August 14, 2022

Slate’s podcast WORKING — it’s hosted by Karen Han, June Thomas, and Isaac Butler — features interviews with creative people about the nitty-gritty aspects of their work processes. Today’s episode features Rob Walker and HILOBROW’s Josh Glenn, who — in conversation with June Thomas — discuss their forthcoming book Lost Objects (Hat & Beard), as well as their creative partnership of the past ten-plus years.

Here’s an excerpt:

WORKING: There are fifty — fifty essays [in Lost Objects]…. These are very short pieces. I actually didn’t count how many words your limit is, but this is a very specific kind of writing form that you guys typically work with — in all of your object projects. How do you find people? Because, you know, that’s a very specific format. How do you find that Rolodex or how did you hone that Rolodex? “These are people who I think probably could write four or five hundred words in a in a format that people would want to read.”

ROB WALKER: There is no answer to that — it’s trial and error. Josh and I have things where we’re different and things where we have a lot in common, and one of the things we have in common is that we’re both voracious readers-slash-fans. We’re interested in other writers, and we’re interested in seeing what will happen. So you don’t know — and that’s part of what makes it interesting. Like, “I don’t know if June Thomas will be able to come through with 450 excellent words.” (But I mean, I kind of know.) And we’ve certainly had people turn us down — that’s part of the trial and error. And then on much more rare occasions, we’ve had things that didn’t work out — where we learned that someone is actually not capable of doing four hundred and fifty words. [Laughter]

WORKING: What kind of editing do you do and how have you developed the specific editing skills for this specific, weird format?

JOSH GLENN: If you have a platonic ideal of the word count in your head, you also have a little bit of a sense of — you know, what it should look like, how it should feel. For example, if you only have five hundred words to play with, you cannot do a lot of “throat clearing,” as they say. You can’t let the writer [of a hypothetical story about a lost bowling ball] start out by saying, “The history of the bowling ball is quite fascinating.
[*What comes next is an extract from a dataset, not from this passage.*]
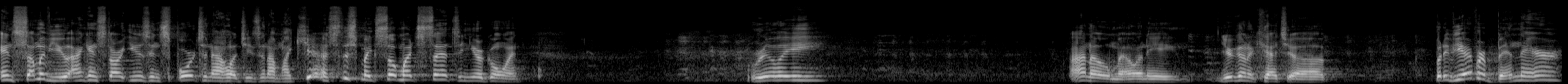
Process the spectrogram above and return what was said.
And some of you, I can start using sports analogies, and I'm like, yes, this makes so much sense. And you're going, really? I know, Melanie, you're going to catch up. But have you ever been there?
It began in 1834…” You know what I mean? And then only finally after a hundred and fifty words get to their own bowling ball and what it meant to them. Right at the top, you can just say, “OK, I can see right away from your first draft that you did too much of that [throat-clearing]. Can you please try again?” But we don’t do a lot of very close, you know, line editing with these writers — because we trust them. These are all writers that we like — which is why we are fans of theirs. An editor shouldn’t have to do a lot of work, if you hire a good writer. You should trust them.
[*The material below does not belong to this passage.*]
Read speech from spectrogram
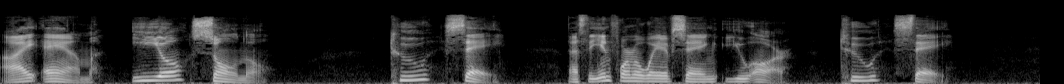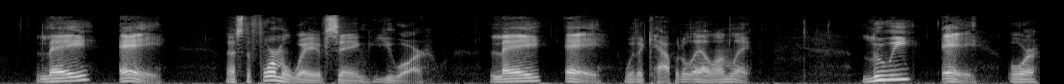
I am. Io sono. Tu sei. That's the informal way of saying you are. Tu sei. Lei è. That's the formal way of saying you are. Lei è with a capital L on lei. Lui è or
ALSO SEE: PROJECT:OBJECT homepage | POLITICAL OBJECTS (1Q2017) | TALISMANIC OBJECTS (2Q2017) | ILLICIT OBJECTS (3Q2017) | LOST OBJECTS vol. 1 (4Q2017) | FLAIR (2Q2018) | FOSSILS (4Q2018) | FETISHES (2Q2019) | LOST OBJECTS vol. 2 (4Q2019) | MOVIE OBJECTS (2Q2020) | SEMIO OBJECTS (2Q2021) | SIGNIFICANT OBJECTS (cross-posted from Significant Objects website). ALSO SEE: SIGNIFICANT OBJECTS website | LOST OBJECTS (Hat & Beard Press, 2022) | SIGNIFICANT OBJECTS collection, ed. Rob Walker and Josh Glenn (Fantagraphics, 2012) | TAKING THINGS SERIOUSLY, ed. Josh Glenn (Princeton Architectural Press, 2007) | TAKING THINGS SERIOUSLY excerpts.